I’ve personally worked with both, and I honestly can’t think of much to say, except if you’re familiar at all with the cPanel administrative backend, you might want to go with BlueHost. DreamHost, however, gives its customers incentives, similar to Gmail’s mailbox size, where your storage space and bandwidth allocation get larger weekly.
Now, how exactly do you upload your photos? Well, you could use the standard FTP method, and you’ll probably want to buy software, such as FlashFXP (my personal favorite), for it. You ultimately will need to upload some files via FTP, so having such an application is a necessity.
But there are customizable galleries too… only with less functionality than the online services — and all of which are free. Still, this is actually my preference, and I’m in the middle of working on a personal portfolio based on one of the platforms I feature below:
- CopperMine is a favorite for many photographers. It is a solid application with a lot of different features. You can also install addons and plugins and make it look just the way you want. The only downside to CopperMine is that there are occasional vulnerabilities, just like there are in Microsoft Windows or Macintosh (though less often in the latter case). These vulnerabilities are only worth mentioning because since you are having a web presence and your site is exploited through a vulnerability, people are going to know about it if your site is frequented often. That said, you should keep on top of security updates and patch the application accordingly. (Hey, don’t be detered! This is the one I use!)

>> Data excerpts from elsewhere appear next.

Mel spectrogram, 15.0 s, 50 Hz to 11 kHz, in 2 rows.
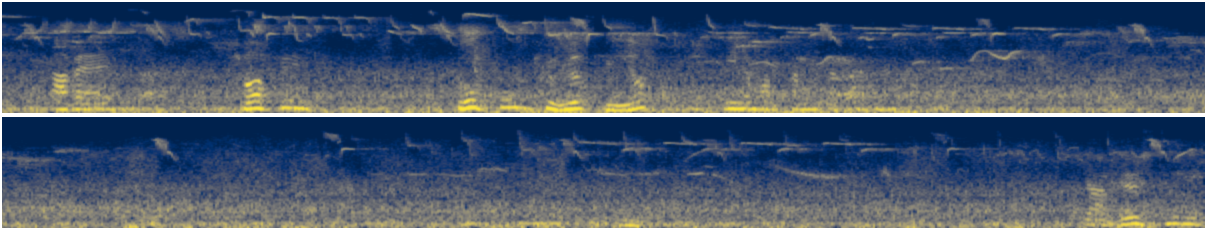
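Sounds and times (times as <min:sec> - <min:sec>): outdoor background rumble: 0:00.0 - 0:15.0
songbirds chirping: 0:00.0 - 0:15.0.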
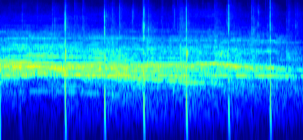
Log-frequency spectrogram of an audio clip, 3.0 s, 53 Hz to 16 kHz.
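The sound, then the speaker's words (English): A crowd of seventh and eighth graders shouts and cheers a loud welcome to sixth graders. The dense mass of young voices is studded with whoops and sharp claps and eases off slightly at the end. “I want all of our seventh and eighth graders to give them a huge M12 welcome. Shout as loud as you can on the count of three.”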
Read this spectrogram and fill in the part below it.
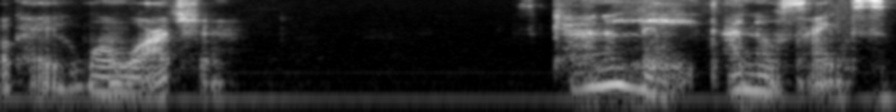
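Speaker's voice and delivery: soft whispered speech. Greeting the first viewers on a late night live stream: whispering. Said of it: "Why am I whispering?".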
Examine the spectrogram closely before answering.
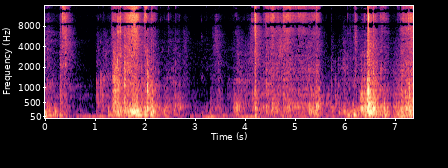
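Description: Cardboard packaging being handled: a boxed brake rotor taken out of its shipping carton and its tape seal pulled off, with scraping and rustling and a sharp knock about six and a half seconds in.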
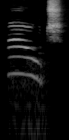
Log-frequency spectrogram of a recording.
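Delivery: very high, soft "ouch"; small high-pitched wince; squeamish little girl. A narrator's reading. Sophie reacts to giant's gory tale.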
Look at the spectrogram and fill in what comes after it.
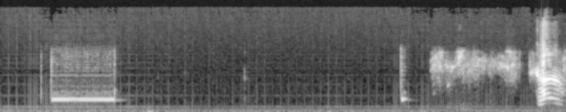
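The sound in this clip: A phone places an outgoing call: a steady electronic tone sounds briefly, then after a quiet pause a buzzing ringback tone follows, all faint.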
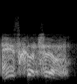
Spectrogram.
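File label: Serbian bailout mood low, speech; War Thunder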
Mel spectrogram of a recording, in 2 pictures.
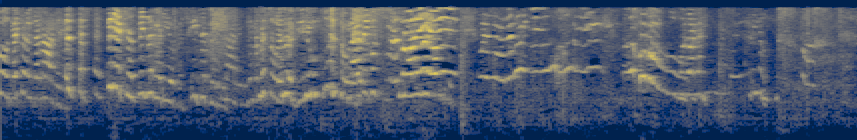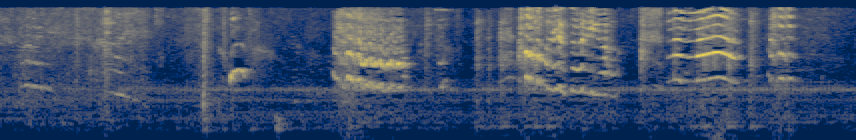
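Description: High-pitched squeals and shrieks from children play-fighting on a bed. The cries come one after another in short, wavering bursts, with a brief lull around the middle.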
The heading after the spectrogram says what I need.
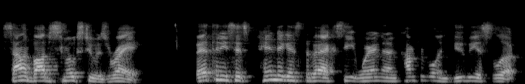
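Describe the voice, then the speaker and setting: A man's voice: on the high side, fast talker, a bit bright, lo-fi sound. A man reading out the action descriptions of a screenplay as scripted narration.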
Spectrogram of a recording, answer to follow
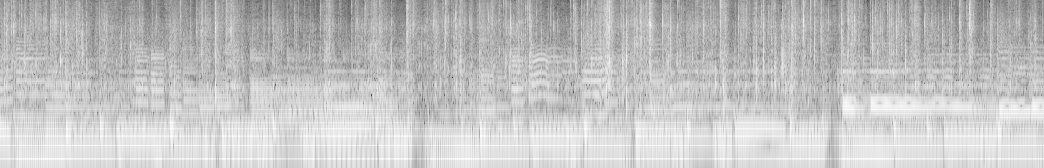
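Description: Instrumental background music with a bass line that steps between notes about twice a second.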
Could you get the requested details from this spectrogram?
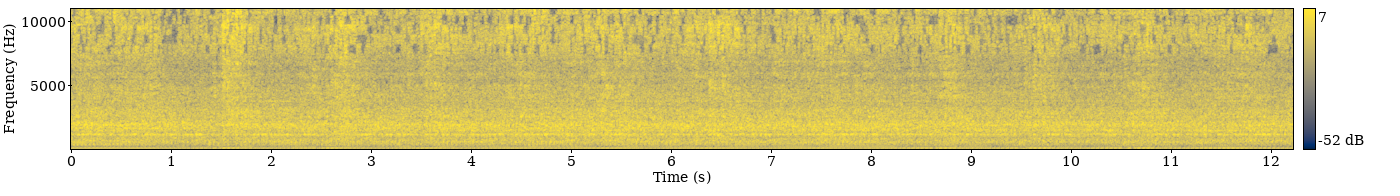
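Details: Yard Machines (MTD) 42-inch riding mower engine after carburetor cleaning and freeing a stuck emergency shut-off: steady, even low hum at a settled idle, no misses, knocks or hunting; runs pretty good.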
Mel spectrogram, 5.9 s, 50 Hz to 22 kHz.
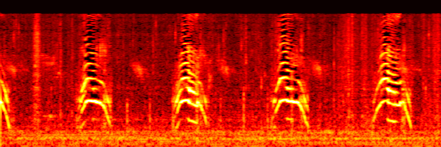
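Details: Domestic cat during the birth of a litter of seven kittens, filmed up close indoors; four loud, drawn-out meows that rise then fall, repeating roughly every 1.3 seconds over a low steady room hum.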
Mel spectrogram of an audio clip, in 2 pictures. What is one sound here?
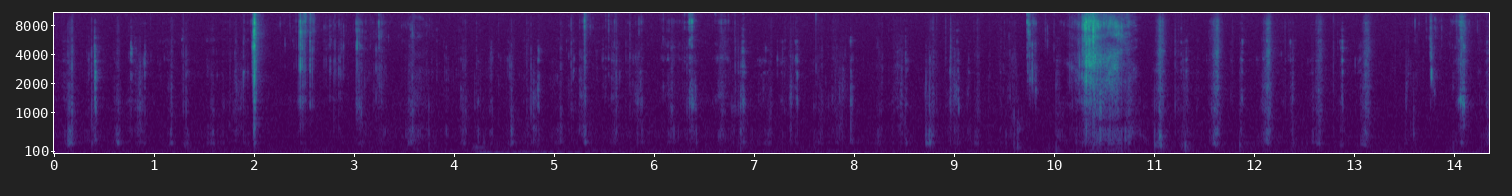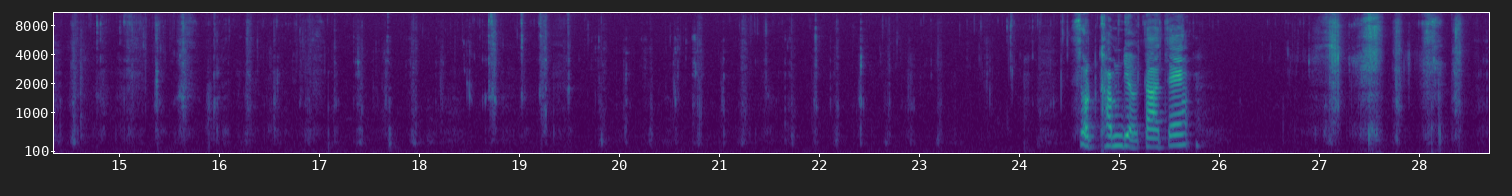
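A woman chews and munches food loudly close to a microphone.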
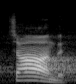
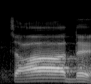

- Gallery is also well known. In fact, I’ve been using Gallery on my personal experimental (non-live) web server since version 1.1 or so. Gallery is in version 2 now, and I personally don’t like it as much as v1, which was much simpler to use. But it packs a lot of features; I just haven’t had time to tinker with it yet.
- For photobloggers, there’s Pixelpost. This is generally intended for showcasing a single photo a day. You can see it in action at my photoblog.
There are plenty of other services, scripts, and hosts available, but these are the predominant ones for photographers from the novice to the professional. Each has its pros and cons, but all of the aforementioned ones are preferred by a good amount of people. Try them out and see what methods you like best. Then, settle. Your presence on the Internet is a critical one for getting the exposure you need beyond your geographic community.
Update 01/03/07: Thanks to Alex for the revised Zenfolio clause.